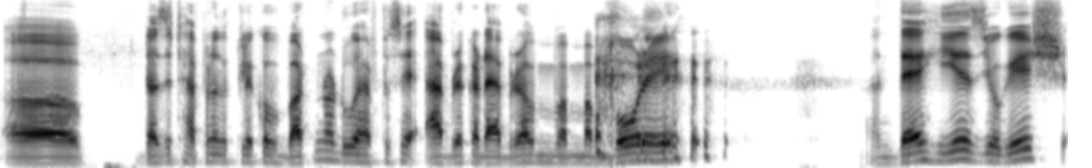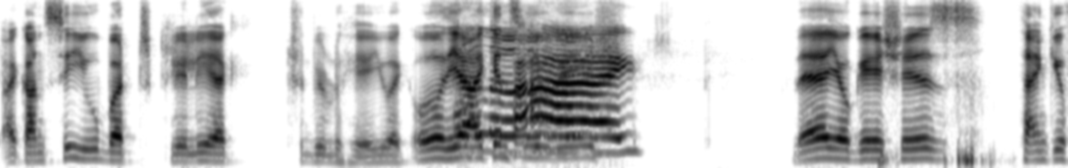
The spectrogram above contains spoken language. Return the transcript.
Uh, does it happen at the click of a button or do I have to say abracadabra, mbambole? and there he is, Yogesh. I can't see you, but clearly I should be able to hear you. Like, oh, yeah, I can see Yogesh. Hi. There Yogesh is. Thank you.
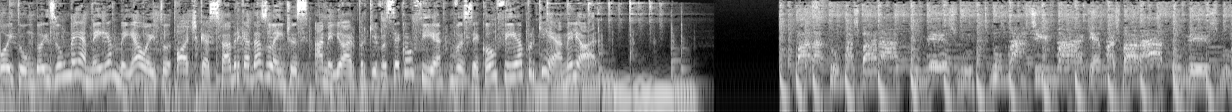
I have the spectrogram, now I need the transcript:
81216668. Óticas Fábrica das Lentes. A melhor porque você confia. Você confia porque é a melhor. Barato, mais barato mesmo. No Mar de Mag é mais barato mesmo.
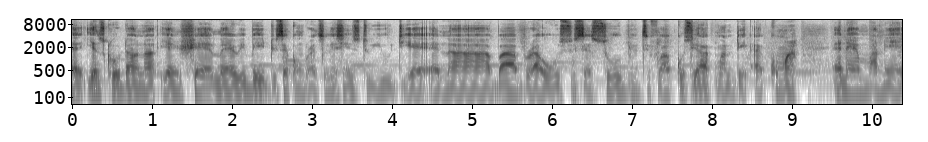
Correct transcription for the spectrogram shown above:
Uh, yɛn scroll down na yɛnhwɛ mary beidu sɛ congratulations to you dear. Ɛna uh, barbara wosu sɛ so beautiful. Akosua akman de akoma ɛna ɛma ne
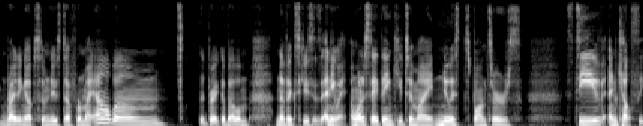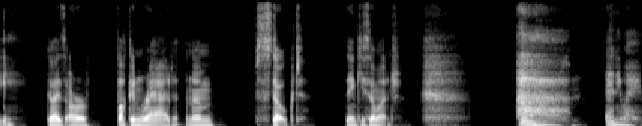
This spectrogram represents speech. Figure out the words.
writing up some new stuff for my album, the breakup album. Enough excuses. Anyway, I wanna say thank you to my newest sponsors, Steve and Kelsey. You guys are fucking rad, and I'm stoked. Thank you so much. anyway,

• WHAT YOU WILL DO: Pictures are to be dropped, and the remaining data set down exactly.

• WRITTEN REPLY:
The spectrogram above contains spoken language. Return the transcript.
Uh, does it happen at the click of a button or do I have to say abracadabra, mbambole? and there he is, Yogesh. I can't see you, but clearly I should be able to hear you. Like, oh, yeah, I can see Yogesh. Hi. There Yogesh is. Thank you.
I have the spectrogram, now I need the transcript:
81216668. Óticas Fábrica das Lentes. A melhor porque você confia. Você confia porque é a melhor. Barato, mais barato mesmo. No Mar de Mag é mais barato mesmo.
Correct transcription for the spectrogram shown above:
Uh, yɛn scroll down na yɛnhwɛ mary beidu sɛ congratulations to you dear. Ɛna uh, barbara wosu sɛ so beautiful. Akosua akman de akoma ɛna ɛma ne
This spectrogram represents speech. Figure out the words.
writing up some new stuff for my album, the breakup album. Enough excuses. Anyway, I wanna say thank you to my newest sponsors, Steve and Kelsey. You guys are fucking rad, and I'm stoked. Thank you so much. anyway,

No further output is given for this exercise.